2) I’m fascinated by Steingarten’s assertion that we have to balance our innate, omnivorous fear of new foods with our biological urge to explore for them. We both love and fear the novel. It’s interesting to apply this idea to social situations like networking. Perhaps we all have some innate need for human contact and socialization, but at the same time a fear of those people we don’t know. That need-fear ratio is present in all people, but simply at different levels, just like the balance of “urge to explore-fear of the new” with foods is different in all people. I guess the key then becomes recognizing where we as individuals stand on that balance (are we more in need of networking socialization, or more fearful of it?), and then determining how we can best compensate one way or the other.

Elbow patches are awesome, but only if they’re not stained, ctd.

Thursday, April 2nd, 2009

Lindsey Gerdes, blogging at First Jobs on, agrees with my previous post and says we should cut the whining out of networking:

It’s not only your attire that makes a first impression. It’s your attitude as well. And while sharing your woes might win you some sympathy, it probably won’t land you the potential contacts and opportunities that having a positive and professional demeanor would.

My comments to Lindsey’s post:

Thanks for this post and the link to Working World, Lindsey. I’m with you 100% that an important part of any job search is commiseration. The solitary nature of the job search can be one of its most difficult aspects, so the support and encouragement of fellow job seekers and other contacts can be really necessary to help us persevere (my co-author Sherry has always encouraged job seekers to form a support group to find this kind of camaraderie).

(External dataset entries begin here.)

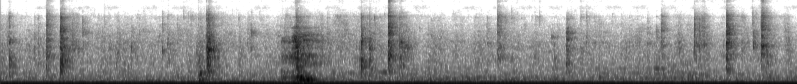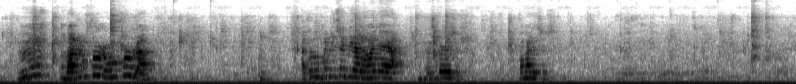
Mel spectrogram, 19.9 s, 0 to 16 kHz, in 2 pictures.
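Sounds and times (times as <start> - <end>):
spoons clicking on bowls: 6.1 - 12.3.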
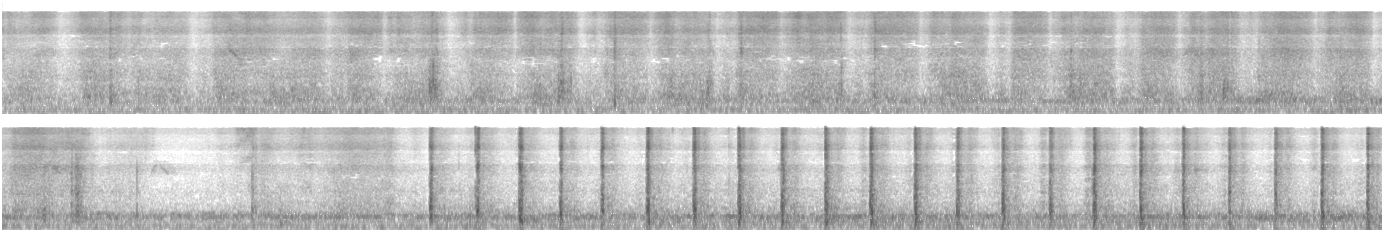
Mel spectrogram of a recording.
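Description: A small, wet, soapy woven rug on a stone floor is scrubbed with the green plastic bristles of a long-handled broom. A steady, broadband wet rubbing hiss runs throughout. From about nine seconds on, it turns into sharper, evenly spaced scrubbing strokes at roughly two per second.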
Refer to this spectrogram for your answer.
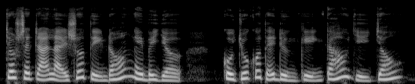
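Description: A woman's voice: fairly high pitch, lively intonation, brisk, dark tone, no room sound, clean studio sound. A woman voicing a young female model who pleads, stammers and sobs. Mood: pleading tearful.

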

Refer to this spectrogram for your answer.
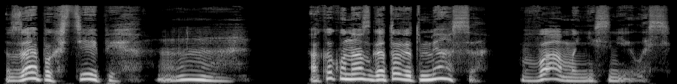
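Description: A woman playing a bossy orc girl, blunt and loud, barks orders, dry close recording. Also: mid-range voice, measured pace, dry recording, natural voice. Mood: boastful. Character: bold, brash young orc woman, chieftain's daughter.

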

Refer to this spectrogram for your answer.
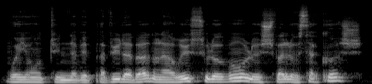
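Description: A man's voice: medium pitch, moderate pace, dark tone, natural voice. A man voicing a bold, swaggering middle-aged musketeer captain who barks commands and exclamations in a storybook reading. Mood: commanding, jubilant. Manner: exclamatory, commanding, swears "mordieu".

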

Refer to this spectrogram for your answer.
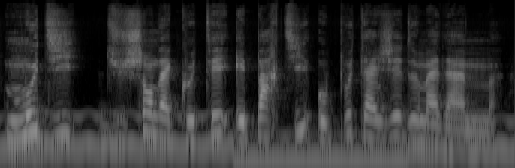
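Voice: mid-range voice, lively intonation, normal speed, music in the background. A voice declaiming absurd rambling verse. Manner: rambling, absurd, half-sung poetic declaiming. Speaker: participant reading on an event radio. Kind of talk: reading surreal poetic text. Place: makeshift radio at a summer gathering.

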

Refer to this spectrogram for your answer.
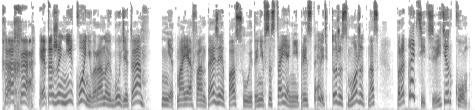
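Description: A woman voicing a grumpy male dragon head with a hoarse, wheezy voice that breaks into coughs. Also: mid-range voice, big pitch swings, normal speed, no room sound, clean studio sound, lightly acted. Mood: grumbling.

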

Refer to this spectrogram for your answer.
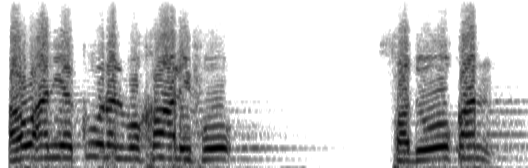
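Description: A male scholar giving a slow, deliberate classroom lesson on hadith terminology, repeating phrases so students can write them down. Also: extremely high pitch, fairly even intonation, sharp tone, in a large hall, rough recording. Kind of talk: slow classroom lecture with repetition for dictation.

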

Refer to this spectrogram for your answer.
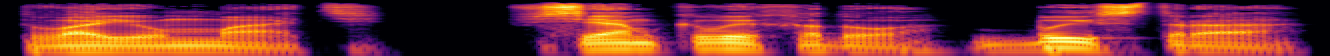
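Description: A cruel bandit boss snarls threats and barks orders to his men, as a male audiobook reader puts him on. The voice stays deep and gravelly, pushed louder and higher than the reader's own. It is dry and close, with no room around it. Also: measured pace, no echo, exaggerated voice. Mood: barking orders. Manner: menacing and shouting orders.

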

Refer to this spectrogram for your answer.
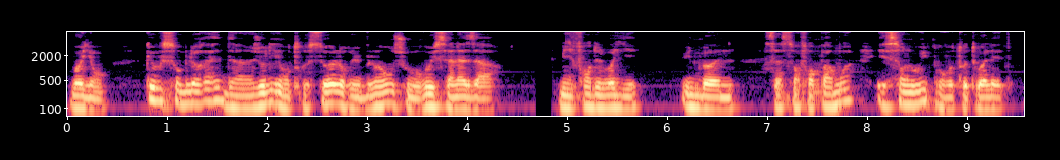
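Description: A man's voice: lowish voice, unhurried, warm tone, slightly rough. A man voicing an old, lecherous male office chief in a storybook, jovial and patronizing. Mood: boastful.

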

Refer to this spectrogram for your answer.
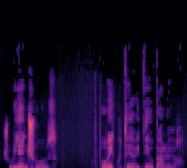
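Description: A man, a hypnotherapist leading a relaxation session in a deliberate, soothing, breathy voice with pauses. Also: mid-range voice, warm tone, no echo. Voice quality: breathy, husky, at times near whisper.

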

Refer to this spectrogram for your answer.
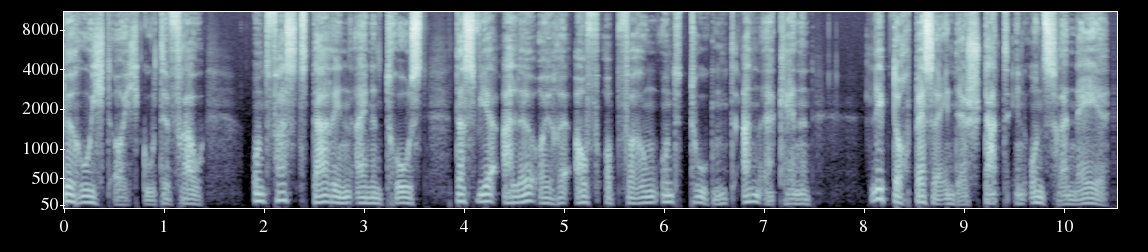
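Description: A man reading a radio story, voicing a stern, dignified church dean who speaks in a grave, measured way. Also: mid-range voice, expressive, warm tone, slightly rough, dry recording, clean studio sound.

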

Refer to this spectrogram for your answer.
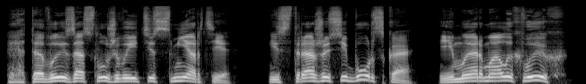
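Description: A man voicing a cowardly merchant turned into a bone-armored undead monster, talking in a shrill, pleading, desperate way in an audiobook. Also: animated, unhurried, no room sound, studio quality. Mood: bitter accusing. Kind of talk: audiobook narration.

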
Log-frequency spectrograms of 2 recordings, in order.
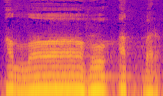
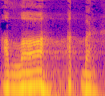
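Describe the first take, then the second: First: The 'hu' is said with a short, light vowel. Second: The 'hu' vowel is dropped entirely. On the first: The speaker calls it right. "dammah yang ringan tanpa bersangatan" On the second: The speaker calls it wrong. "Hu-nya jangan dimatiin"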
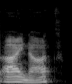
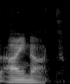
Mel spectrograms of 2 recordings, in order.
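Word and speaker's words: I₀: is i sub zero it's pronounced i not and the word not zero in the old english i not in old english zero used to be called not written like this in old english so instead of we could call this i sub zero often in physics this is simply pronounced i not and i naught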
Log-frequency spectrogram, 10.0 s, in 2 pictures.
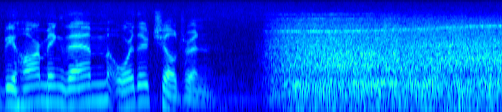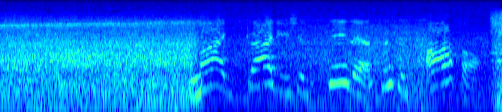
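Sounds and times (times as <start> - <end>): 
speech: 0.0 - 2.2, 7.0 - 10.0
large jet aircraft passing low near a runway beside homes: 2.6 - 7.1.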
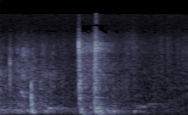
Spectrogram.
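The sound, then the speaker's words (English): A door opens with a few short clunks and a rattle of the latch, followed by quiet; no one speaks. “You get inside and answer the door.”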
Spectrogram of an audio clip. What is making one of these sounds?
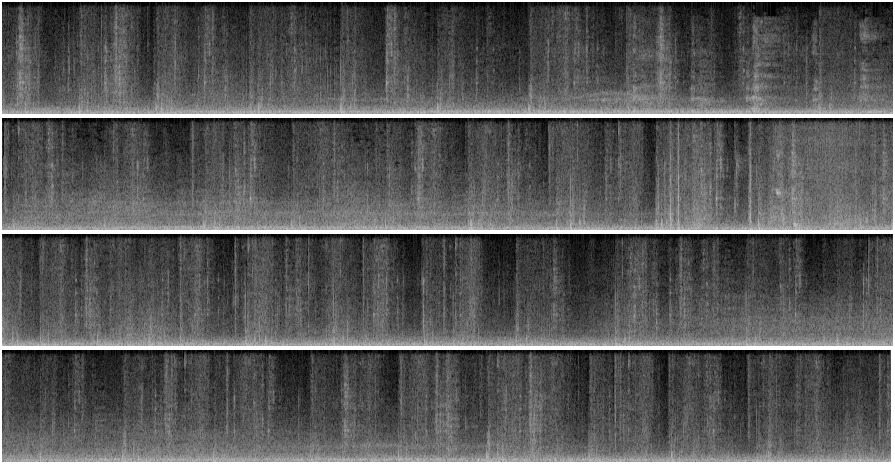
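Footsteps walk on a stone floor.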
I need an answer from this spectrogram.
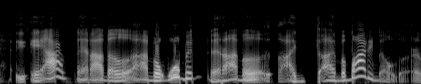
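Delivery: very high, slow voice, constantly cracking. Describing how female bodybuilders talk, imitating constant voice cracks. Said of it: "Constant voice cracks".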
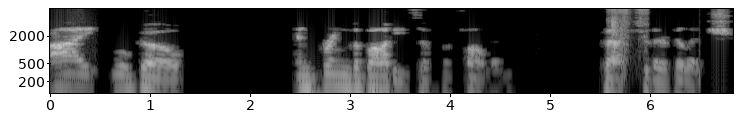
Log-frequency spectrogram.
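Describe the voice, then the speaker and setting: A put-on character voice at a low-to-middle pitch and a fairly slow pace. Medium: actual play. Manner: grave, formal.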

The point of my story about “JS,” though, as you note, is that venting frustration, while needed to help keep us sane, has a time and a place– and that time and place is probably not at networking events. Networking is all about building relationships, trying to organically develop contacts and opportunities. And I think “organic” is a key word here: I’ve found that people want to help you, they want to do for you what others have done for them– but only if it is natural and unforced, genuine and without obligation. If you present yourself as a talented, hard-working, polished young professional who is looking to connect with like-minded people and hopefully in the process gain some advice and help, then you make it easy for potential contacts to want to help you– because it will be not out of obligation but genuine interest and connection. But if you come across as sloppy, whiny, and borderline accusatory (as I felt “JS” did, almost like, “I’ve spent all this time networking with you, now why haven’t you found me a job?!”), then fewer people are going to want to offer the help you’re looking for.

There’s no denying it’s tough out there and, though you may indeed be having a rough go of it, leave the venting out of your networking and keep it confined to your support group and friends.

UPDATE: An added “how to dress yourself well” bonus, especially apropos of my slip yesterday into Project Runway territory: Tim Gunn’s Guide to Laundry and Closet Organization